Pedro, a 45-year-old white rhinoceros eats a baguette for breakfast together with a peacock and pigeons in his enclosure at the zoo in Barcelona, Spain (Renata Brito/AP)

Those resulting plans will have to be implemented within three years.

Any animals the committee thinks should leave the zoo will, in theory, be reintroduced into the wild or relocated at other zoos or sanctuaries.

The bylaw says it is adopting a stance of “compassionate conservation” that sees “animals are beings deserving our respect.”

The goal is to convert the zoo, which was built inside a park in the city centre in 1892, into a centre focused on education and research, and a refuge for animals that can no longer survive in liberty.

Currently the zoo hosts several animals in this condition, including elephants, tortoises and Pedro, a 45-year-old rhinoceros who eats baguettes for breakfast.

But some zookeepers are worried that reproduction restrictions could do more harm than good and held a strike early this month to voice their concern.

These zookeepers argue that responsibly reproducing animals in captivity is key to maintaining a healthy genetic pool of several species that are endangered.

They point to a recent United Nations report that found that over one million species face extinction.

Amphibian expert Viqui Mercedes points at a Montseny brook newt (Renata Brito/AP)

“The problem is not the philosophy of deeper and more sincere (understanding of) animal welfare, which we all agree on, but rather how to apply it,” said Damia Gibernet, the head of the local zookeeper’s union who led the strike.

He said the zoo had already stopped the breeding of certain animals such as elephants and rhinoceroses.

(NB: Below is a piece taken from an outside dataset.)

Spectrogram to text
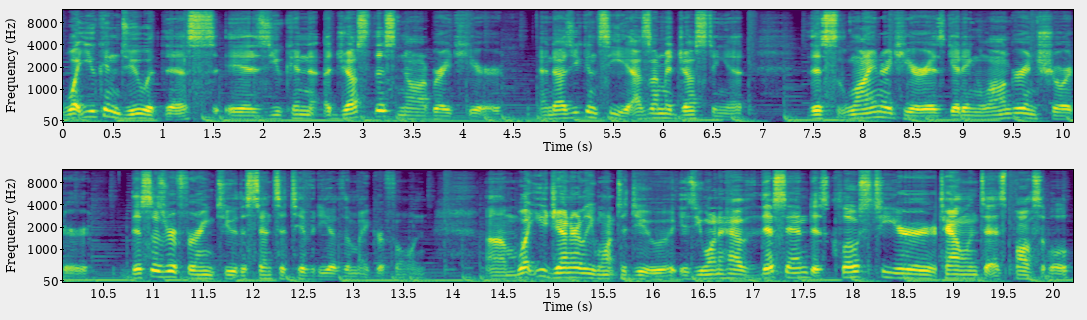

Other species such as lions, giraffes, and great apes were being bred in captivity up until now.

But fewer than a dozen animals are part of conservation programs that eventually lead to re-population in the wild, which zookeepers say is not as simple as it sounds.

For example, the six hand-picked Saharan Dorcas gazelles born in the zoo must first go through an adaption period before they can be released in the Ferlo Nord Wildlife Reserve in Senegal.

Such programmes take enormous amounts of time, research, money and secured habitats to create programmes that safely release animals bred in captivity back into nature, they say.

The World Association of Zoos and Aquariums says that more than 85% of the species housed at Barcelona Zoo are included in the IUCN Red List of Threatened Species, and over the last few years, nearly 30% of the animals born in the zoo were released into wild habitats.

An elderly female former circus elephant stands at the edge of her enclosure (Renata Brito/AP)

“The reproduction limitation in some cases for us is very serious because it prevents the reproduction of species that are in a great risk of extinction and we cannot allow them to disappear,” said Mr Gibernet.

Both sides of the debate recognise it will take years, even decades, to see visible change, while admitting this may be the last generation of lions, giraffes and many other species at the Barcelona zoo.

Zoo director Antoni Alarcon said the new plan includes 65 million euros of investment, half of which will go to better enclosures.

“Good zoos are not about keeping animals in captivity for spectacles or other objectives that are not related to conservation projects or research and education,” Mr Alarcon said.

According to the new plan, the zoo will prioritise the Mediterranean and nearby North African fauna over large exotic mammals from other continents.

The new centrepiece animals include Dorcas Gazelles, birds and amphibians.

A giraffe examines an African spurred tortoise at the zoo in Barcelona (Renata Brito/AP)

They will continue breeding certain critically endangered species such as the Bornean orangutans, which is part of the European Endangered Species Programme.

But the zookeeper caring for the tiny endangered Montseny newt admits visitors do not spend more than a few seconds at its exhibit; they come here to see the large or dangerous animals.

“Nowadays people must understand that the role an insect plays, or in our case that the Montseny newt, probably the most threatened amphibian in all of Europe, is as important as the gorillas or orangutans,” Mr Alarcon said.

“All animals play their specific role in the ecosystem.”



From Belfast Telegraph